**What to work on**
Each entry below should be output exactly, apart from its images.

Data excerpts
---*---

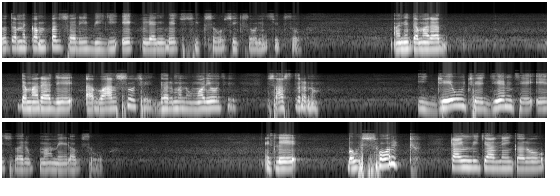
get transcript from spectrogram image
તો તમે કમ્પલસરી બીજી એક લેંગ્વેજ શીખશો શીખશો ને શીખશો. અને તમારા તમારા જે આ વારસો છે, ધર્મનો મળ્યો છે, શાસ્ત્રનો એ જેવું છે, જેમ છે, એ સ્વરૂપમાં મેળવશો. એટલે બહુ શોર્ટ ટાઈમ વિચાર નહીં કરો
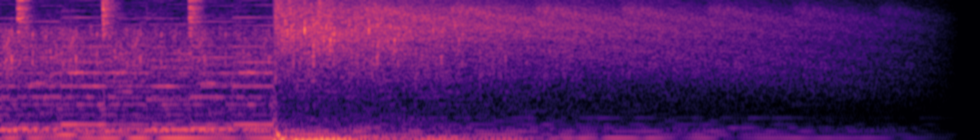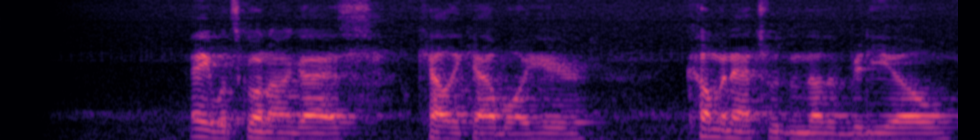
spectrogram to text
Hey, what's going on guys? Cali Cowboy here, coming at you with another video,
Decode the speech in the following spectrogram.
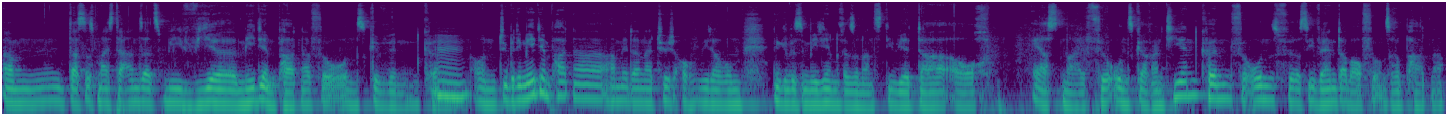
Ähm, das ist meist der Ansatz, wie wir Medienpartner für uns gewinnen können. Mhm. Und über die Medienpartner haben wir dann natürlich auch wiederum eine gewisse Medienresonanz, die wir da auch erstmal für uns garantieren können, für uns, für das Event, aber auch für unsere Partner.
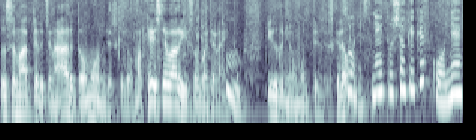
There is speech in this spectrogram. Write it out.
薄まってるっていうのはあると思うんですけど、まあ、決して悪い相場じゃないというふうに思ってるんですけど、うん、そうですね、年明け結構ね、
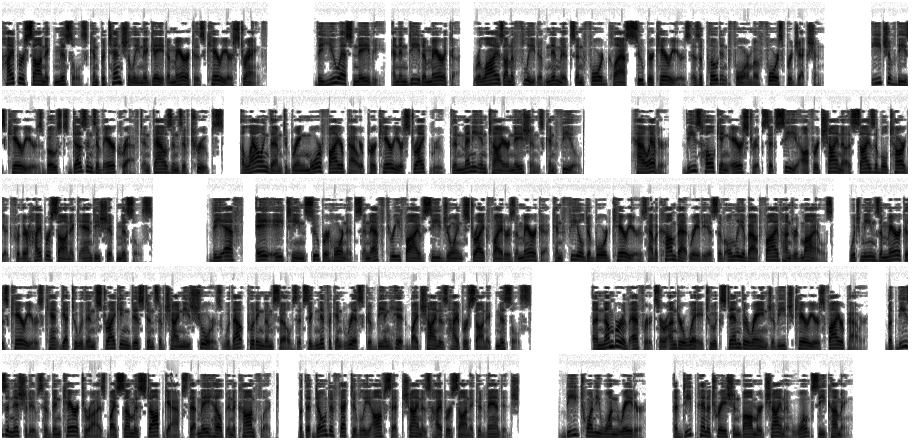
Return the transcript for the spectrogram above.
Hypersonic missiles can potentially negate America's carrier strength. The U.S. Navy, and indeed America, relies on a fleet of Nimitz and Ford class supercarriers as a potent form of force projection. Each of these carriers boasts dozens of aircraft and thousands of troops, allowing them to bring more firepower per carrier strike group than many entire nations can field. However, these hulking airstrips at sea offer China a sizable target for their hypersonic anti-ship missiles. The F.A-18 Super Hornets and F-35C Joint Strike Fighters America can field aboard carriers have a combat radius of only about 500 miles, which means America's carriers can't get to within striking distance of Chinese shores without putting themselves at significant risk of being hit by China's hypersonic missiles. A number of efforts are underway to extend the range of each carrier's firepower, but these initiatives have been characterized by some as stopgaps that may help in a conflict, but that don't effectively offset China's hypersonic advantage. B 21 Raider. A deep penetration bomber China won't see coming.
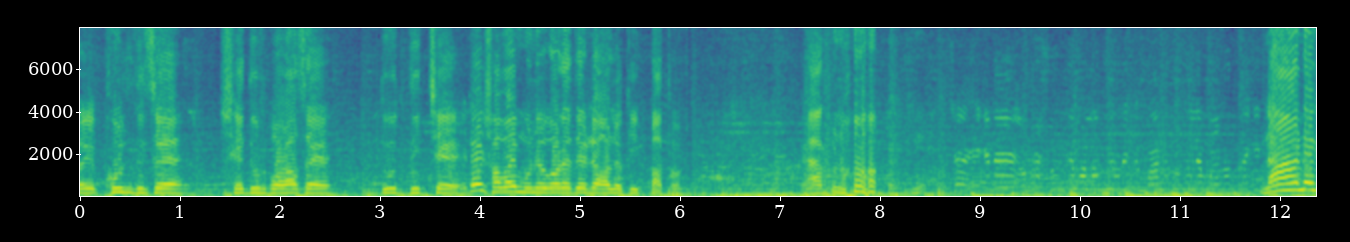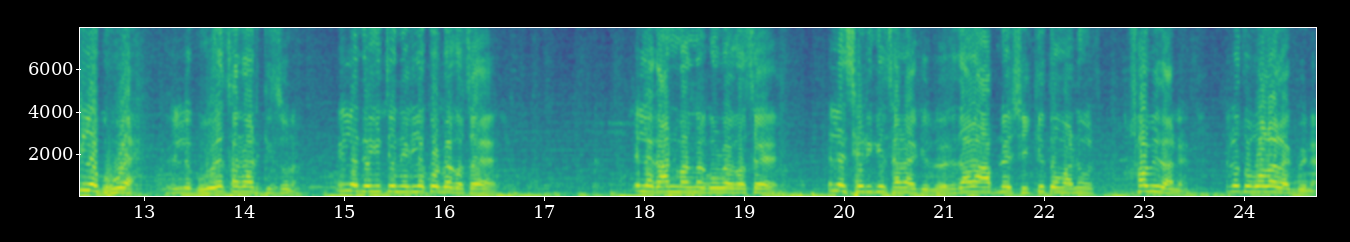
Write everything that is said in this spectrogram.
ওই ফুল দিছে সেদুর পড়াছে দুধ দিচ্ছে। এটাই সবাই মনে করে যে এটা অলৌকিক পাথর। এখনও না না এগুলো ভুয়া। এগুলো ভুয়া ছাড়া আর কিছু না। এগুলো দেখেছেন এগুলো করবে কথা এগুলো গান বাজনা করবে কথা এগুলো সেদিকে ছাড়া না। যারা আপনি শিক্ষিত মানুষ, সবই জানেন। এটা তো বলা লাগবে না।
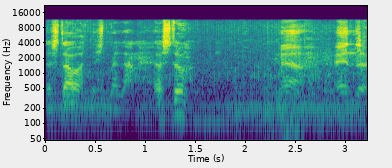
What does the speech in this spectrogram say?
Es dauert nicht mehr lange. Hörst du? Ja, Ende.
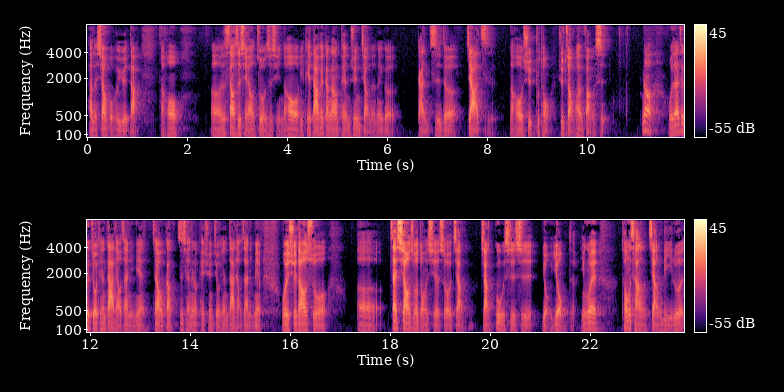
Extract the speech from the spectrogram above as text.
它的效果会越大。然后，呃，上市前要做的事情，然后也可以搭配刚刚裴俊讲的那个感知的价值，然后去不同去转换方式。那我在这个九天大挑战里面，在我刚之前那个培训九天大挑战里面，我也学到说，呃，在销售东西的时候讲讲故事是有用的，因为通常讲理论。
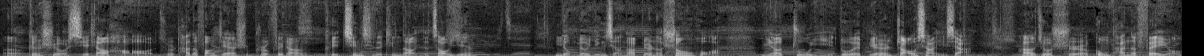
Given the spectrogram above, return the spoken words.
呃，跟室友协调好？就是他的房间是不是非常可以清晰的听到你的噪音？你有没有影响到别人的生活？你要注意多为别人着想一下。还有就是公摊的费用，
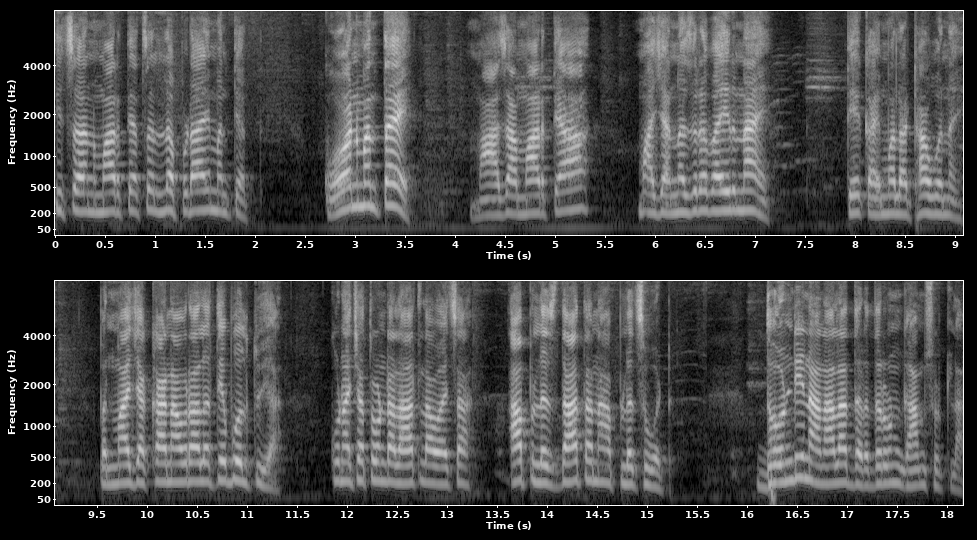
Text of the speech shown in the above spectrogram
तिचं अन मारत्याचं लफडं आहे म्हणतात कोण म्हणताय? माझा मारत्या माझ्या नजरेबाहेर नाही. ते काय मला ठावं नाही. पण माझ्या कानावर आलं ते बोलतो या. कुणाच्या तोंडाला हात लावायचा? आपलंच दात आणि आपलंच वट. धोंडी नानाला दरदरून घाम सुटला.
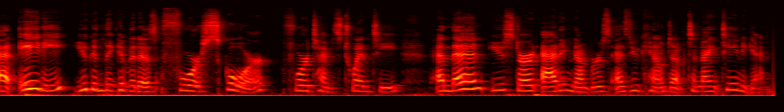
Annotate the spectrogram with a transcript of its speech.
At 80, you can think of it as 4 score, 4 times 20, and then you start adding numbers as you count up to 19 again.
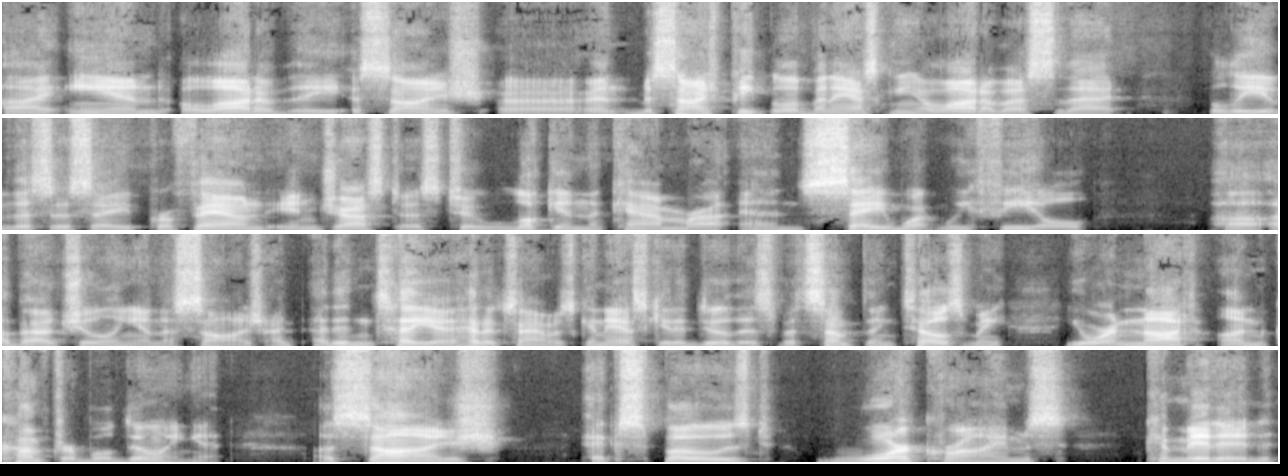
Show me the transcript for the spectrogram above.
Uh, and a lot of the Assange uh, and Assange people have been asking a lot of us that believe this is a profound injustice to look in the camera and say what we feel uh, about Julian Assange. I, I, didn't tell you ahead of time I was going to ask you to do this, but something tells me you are not uncomfortable doing it. Assange exposed war crimes committed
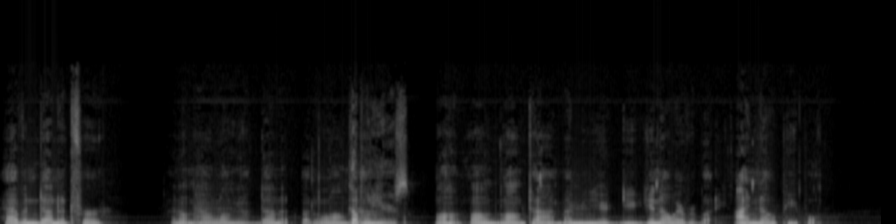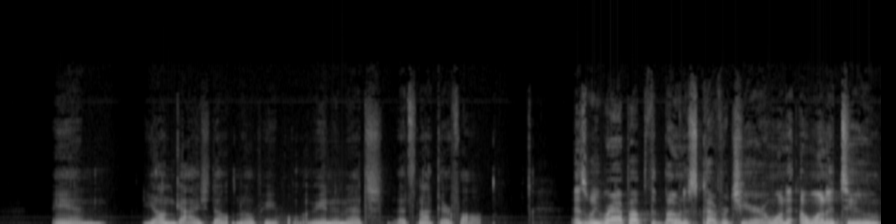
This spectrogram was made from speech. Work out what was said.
having done it for I don't know how long I've done it, but a long couple time. years. long, long, long time. I mean, you, you you know everybody. I know people, and young guys don't know people. I mean, and that's that's not their fault. As we wrap up the bonus coverage here, I wanted I wanted to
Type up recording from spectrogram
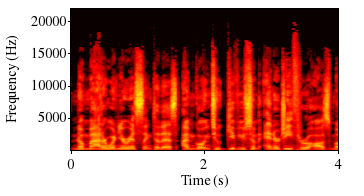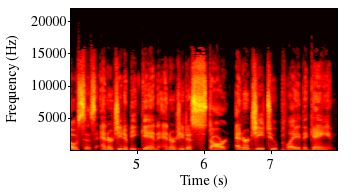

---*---

**Written response**
get transcript from spectrogram image
તો તમે કમ્પલસરી બીજી એક લેંગ્વેજ શીખશો શીખશો ને શીખશો. અને તમારા તમારા જે આ વારસો છે, ધર્મનો મળ્યો છે, શાસ્ત્રનો એ જેવું છે, જેમ છે, એ સ્વરૂપમાં મેળવશો. એટલે બહુ શોર્ટ ટાઈમ વિચાર નહીં કરો
spectrogram to text
Hey, what's going on guys? Cali Cowboy here, coming at you with another video,
Decode the speech in the following spectrogram.
Ähm, das ist meist der Ansatz, wie wir Medienpartner für uns gewinnen können. Mhm. Und über die Medienpartner haben wir dann natürlich auch wiederum eine gewisse Medienresonanz, die wir da auch erstmal für uns garantieren können, für uns, für das Event, aber auch für unsere Partner.
There is speech in this spectrogram. Write it out.
薄まってるっていうのはあると思うんですけど、まあ、決して悪い相場じゃないというふうに思ってるんですけど、うん、そうですね、年明け結構ね、
Return the transcript for the spectrogram above.
Hypersonic missiles can potentially negate America's carrier strength. The U.S. Navy, and indeed America, relies on a fleet of Nimitz and Ford class supercarriers as a potent form of force projection. Each of these carriers boasts dozens of aircraft and thousands of troops, allowing them to bring more firepower per carrier strike group than many entire nations can field. However, these hulking airstrips at sea offer China a sizable target for their hypersonic anti-ship missiles. The F.A-18 Super Hornets and F-35C Joint Strike Fighters America can field aboard carriers have a combat radius of only about 500 miles, which means America's carriers can't get to within striking distance of Chinese shores without putting themselves at significant risk of being hit by China's hypersonic missiles. A number of efforts are underway to extend the range of each carrier's firepower, but these initiatives have been characterized by some as stopgaps that may help in a conflict, but that don't effectively offset China's hypersonic advantage. B 21 Raider. A deep penetration bomber China won't see coming.
Write everything that is said in this spectrogram.
ওই ফুল দিছে সেদুর পড়াছে দুধ দিচ্ছে। এটাই সবাই মনে করে যে এটা অলৌকিক পাথর। এখনও না না এগুলো ভুয়া। এগুলো ভুয়া ছাড়া আর কিছু না। এগুলো দেখেছেন এগুলো করবে কথা এগুলো গান বাজনা করবে কথা এগুলো সেদিকে ছাড়া না। যারা আপনি শিক্ষিত মানুষ, সবই জানেন। এটা তো বলা লাগবে না।
What does the speech in this spectrogram say?
Es dauert nicht mehr lange. Hörst du? Ja, Ende.
Extract the speech from the spectrogram above as text.
它的效果会越大。然后，呃，上市前要做的事情，然后也可以搭配刚刚裴俊讲的那个感知的价值，然后去不同去转换方式。那我在这个九天大挑战里面，在我刚之前那个培训九天大挑战里面，我也学到说，呃，在销售东西的时候讲讲故事是有用的，因为通常讲理论。
Given the spectrogram above, return the spoken words.
呃，跟室友协调好？就是他的房间是不是非常可以清晰的听到你的噪音？你有没有影响到别人的生活？你要注意多为别人着想一下。还有就是公摊的费用，
Text of the speech shown in the above spectrogram
तिचं अन मारत्याचं लफडं आहे म्हणतात कोण म्हणताय? माझा मारत्या माझ्या नजरेबाहेर नाही. ते काय मला ठावं नाही. पण माझ्या कानावर आलं ते बोलतो या. कुणाच्या तोंडाला हात लावायचा? आपलंच दात आणि आपलंच वट. धोंडी नानाला दरदरून घाम सुटला.
Annotate the spectrogram with a transcript of its speech.
At 80, you can think of it as 4 score, 4 times 20, and then you start adding numbers as you count up to 19 again.
Show me the transcript for the spectrogram above.
Uh, and a lot of the Assange uh, and Assange people have been asking a lot of us that believe this is a profound injustice to look in the camera and say what we feel uh, about Julian Assange. I, I, didn't tell you ahead of time I was going to ask you to do this, but something tells me you are not uncomfortable doing it. Assange exposed war crimes committed
This spectrogram was made from speech. Work out what was said.
having done it for I don't know how long I've done it, but a long couple time. years. long, long, long time. I mean, you, you you know everybody. I know people, and young guys don't know people. I mean, and that's that's not their fault. As we wrap up the bonus coverage here, I wanted I wanted to
Type up recording from spectrogram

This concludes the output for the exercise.